In this series, Campbell addresses the idea of a filter in Nyquist's process of transforming analog into digital and vice versa. In his works, Campbell uses an actual filter or Plexiglas screen that makes it less likely that the viewer will see the actual pixels. Therefore, although Campbell has substantially reduced the resolution of the image to the point of abstraction, he has filtered the resulting pixelation and has thus rendered the digital image analog, in an almost figurative sense. In Portrait of a Portrait of Harry Nyquist (2000) and Portrait of a Portrait of Claude Shannon (2000), Campbell places Plexiglas screens in front of grids of LEDs displaying photos of each man taken from their obituaries. The pixels are masked, and fuzzy images of the men emerge. Campbell notes that:

"though these works seem "out of focus," I would argue that it is not the image that is made out of focus by the screen but that it is the pixels or artifacts of the information that are defocused by the screen. This is demonstrated on the videotape, where the image is seen more "clearly" and the pixels less "clearly" when the diffusing screen is placed in front of the image." (4)

As well, throughout the research and development process, Campbell came to realize that the nature of the pixels made a huge difference on the viewer's resulting relationship with the artwork. He found that by using three-colour pixels, rather than black and white, he could reduce the number of pixels while still maintaining an identifiable image. As noted by Campbell, Ambiguous Icon #2 Fight (2000) is the perfect example of this pixel play. In this piece, footage from a boxing match is used at a very low resolution. If Campbell had kept the pixels in black and white, it would have been very difficult to make out the human form of the boxers as they move in the piece. However, when 88 x 3 colour pixels are used, the human body emerges from the digital image as flesh tones delineate form and the red of the boxing gloves engender meaning and situate the spectator.

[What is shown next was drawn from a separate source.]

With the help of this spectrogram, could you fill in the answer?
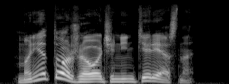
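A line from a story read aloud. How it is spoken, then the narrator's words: Growled. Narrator (Russian): прорычал Бом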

"Instead of trying to make technology invisible ... Campbell looks to the liminal point between clarity and confusion-that point of 'flicker fusion' where our eyes grab legible images out of pure static." (5) At a time when technology thrives on simulation and replication, Campbell attempts to introduce the opposite and offer reassurance that meaning can be captured and understood without surfeit.

Angela Plohman © 2002 FDL

(1) See Jim Campbell's work Portrait of a Portrait of Harry Nyquist (2000).

(2) Harry Nyquist, "Certain Topics in Telegraph Transmission", AIEE, Vol. 47 (1928): 214-216.

(3) "Developing a Digital Signal," Bell Labs Technology

(4) This citation is taken from Jim Campbell's final report submitted to the Daniel Langlois Foundation, August 2001.

(5) Alex Galloway, "Conversions," Rhizome.org .